ASSIGNMENT >> Could you copy exactly the lines below, beginning at the line with "The spectrogram below" and stopping after the line with "Read the spectrogram", with no pictures?

SOURCE INFORMATION >>
----

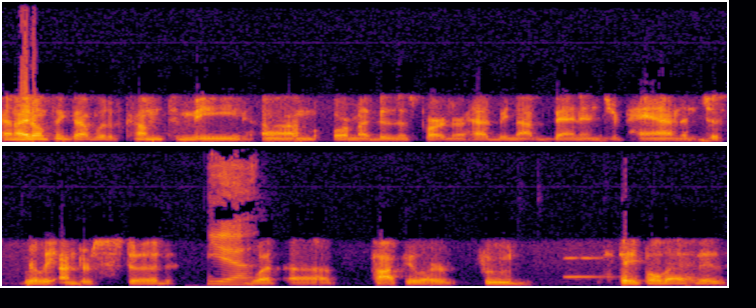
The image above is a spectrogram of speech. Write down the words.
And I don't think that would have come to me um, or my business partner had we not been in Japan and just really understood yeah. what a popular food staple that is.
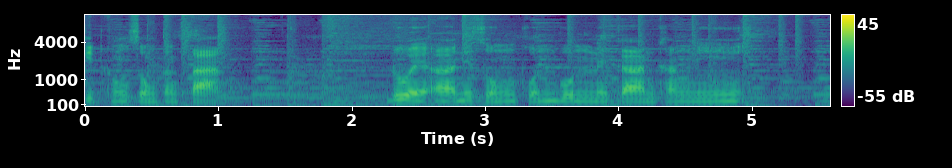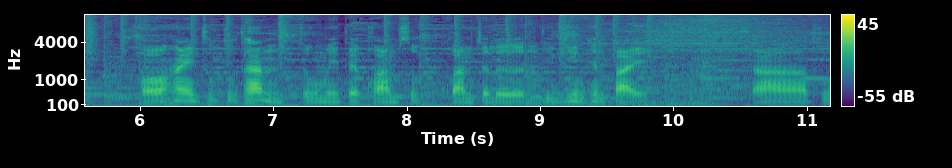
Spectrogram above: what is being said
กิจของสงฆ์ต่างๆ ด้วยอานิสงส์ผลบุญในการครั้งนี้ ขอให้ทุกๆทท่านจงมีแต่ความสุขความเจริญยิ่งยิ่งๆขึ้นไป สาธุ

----

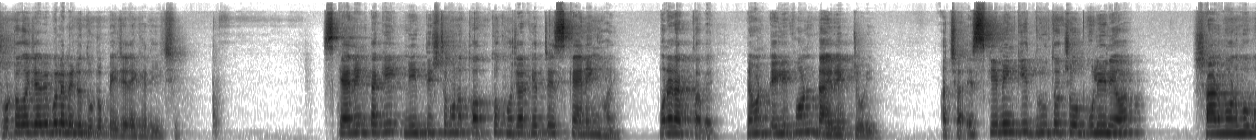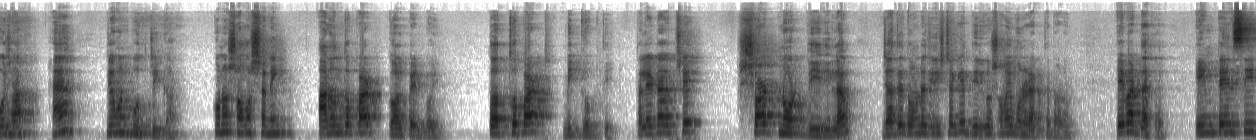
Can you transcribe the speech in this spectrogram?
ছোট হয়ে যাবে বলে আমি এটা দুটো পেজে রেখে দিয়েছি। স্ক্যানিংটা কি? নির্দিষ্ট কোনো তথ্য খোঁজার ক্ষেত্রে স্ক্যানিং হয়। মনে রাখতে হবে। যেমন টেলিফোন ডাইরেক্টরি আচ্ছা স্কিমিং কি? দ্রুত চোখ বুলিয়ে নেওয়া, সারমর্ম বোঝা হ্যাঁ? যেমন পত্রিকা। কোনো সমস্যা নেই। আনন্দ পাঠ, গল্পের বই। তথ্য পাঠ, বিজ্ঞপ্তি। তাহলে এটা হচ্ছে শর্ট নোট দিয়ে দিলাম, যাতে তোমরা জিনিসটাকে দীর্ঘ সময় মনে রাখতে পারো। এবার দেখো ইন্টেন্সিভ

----

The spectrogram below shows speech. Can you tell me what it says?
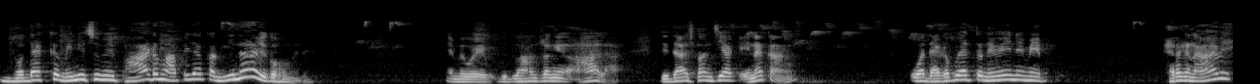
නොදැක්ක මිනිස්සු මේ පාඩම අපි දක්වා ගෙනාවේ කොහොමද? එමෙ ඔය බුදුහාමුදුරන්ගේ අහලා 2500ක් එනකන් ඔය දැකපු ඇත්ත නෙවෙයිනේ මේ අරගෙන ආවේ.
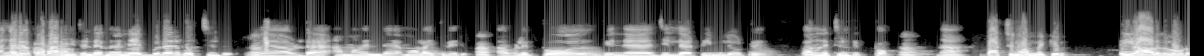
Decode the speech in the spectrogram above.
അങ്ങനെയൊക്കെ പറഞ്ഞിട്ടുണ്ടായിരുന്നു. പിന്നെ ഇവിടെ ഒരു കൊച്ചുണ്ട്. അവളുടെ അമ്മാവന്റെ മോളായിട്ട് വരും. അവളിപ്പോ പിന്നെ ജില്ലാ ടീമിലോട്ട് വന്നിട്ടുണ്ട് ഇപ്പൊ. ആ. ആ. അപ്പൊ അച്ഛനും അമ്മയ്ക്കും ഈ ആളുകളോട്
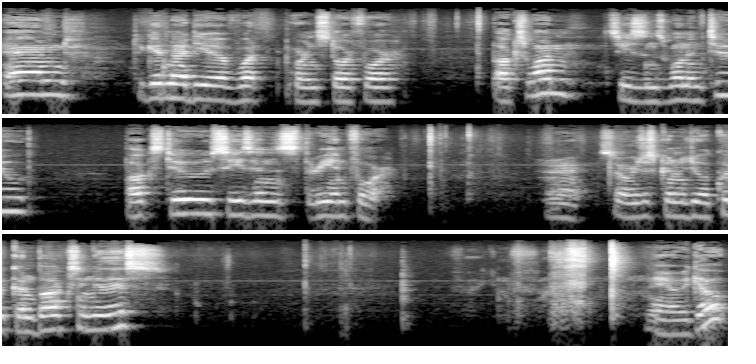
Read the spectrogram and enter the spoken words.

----

RESPONSE FOR THIS EXERCISE >>
The spectrogram below shows speech. Can you tell me what it says?
නොදැක්ක මිනිස්සු මේ පාඩම අපි දක්වා ගෙනාවේ කොහොමද? එමෙ ඔය බුදුහාමුදුරන්ගේ අහලා 2500ක් එනකන් ඔය දැකපු ඇත්ත නෙවෙයිනේ මේ අරගෙන ආවේ.
Decode the speech in the spectrogram above.
അങ്ങനെയൊക്കെ പറഞ്ഞിട്ടുണ്ടായിരുന്നു. പിന്നെ ഇവിടെ ഒരു കൊച്ചുണ്ട്. അവളുടെ അമ്മാവന്റെ മോളായിട്ട് വരും. അവളിപ്പോ പിന്നെ ജില്ലാ ടീമിലോട്ട് വന്നിട്ടുണ്ട് ഇപ്പൊ. ആ. ആ. അപ്പൊ അച്ഛനും അമ്മയ്ക്കും ഈ ആളുകളോട്
Read the spectrogram and enter the spoken words.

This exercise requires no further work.